SOURCE DATA: Begin

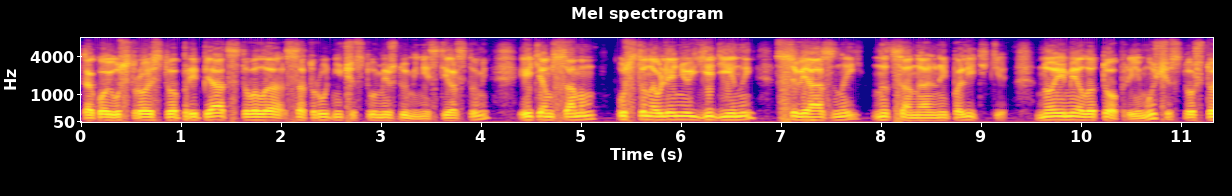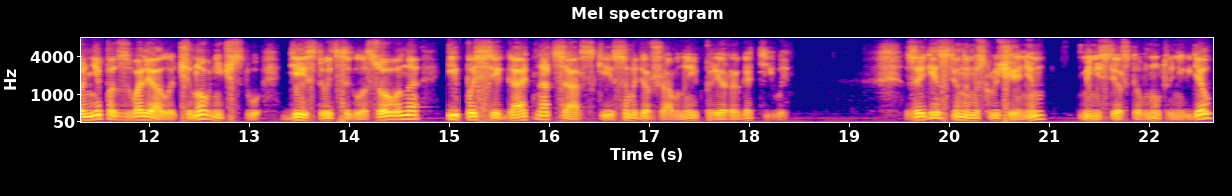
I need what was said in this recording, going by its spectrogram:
Такое устройство препятствовало сотрудничеству между министерствами и тем самым установлению единой, связанной национальной политики, но имело то преимущество, что не позволяло чиновничеству действовать согласованно и посягать на царские самодержавные прерогативы. За единственным исключением – Министерства внутренних дел,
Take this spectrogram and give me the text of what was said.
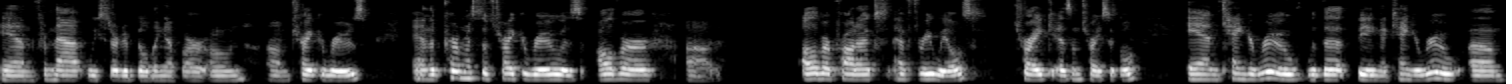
And from that, we started building up our own um. And the premise of Trikaroo is all of our uh, all of our products have three wheels, trike as in tricycle, and kangaroo with the being a kangaroo, um,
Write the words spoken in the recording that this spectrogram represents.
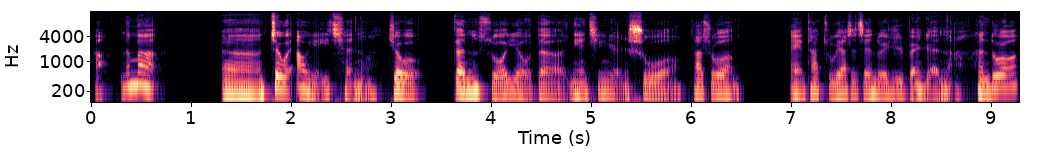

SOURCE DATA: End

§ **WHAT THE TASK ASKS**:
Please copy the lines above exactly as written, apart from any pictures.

§ **EXERCISE RESULT**:
I need what was said in this recording, going by its spectrogram:
Такое устройство препятствовало сотрудничеству между министерствами и тем самым установлению единой, связанной национальной политики, но имело то преимущество, что не позволяло чиновничеству действовать согласованно и посягать на царские самодержавные прерогативы. За единственным исключением – Министерства внутренних дел,
Take this spectrogram and give me the text of what was said.
And from that, we started building up our own um. And the premise of Trikaroo is all of our uh, all of our products have three wheels, trike as in tricycle, and kangaroo with the being a kangaroo, um,
Write the words spoken in the recording that this spectrogram represents.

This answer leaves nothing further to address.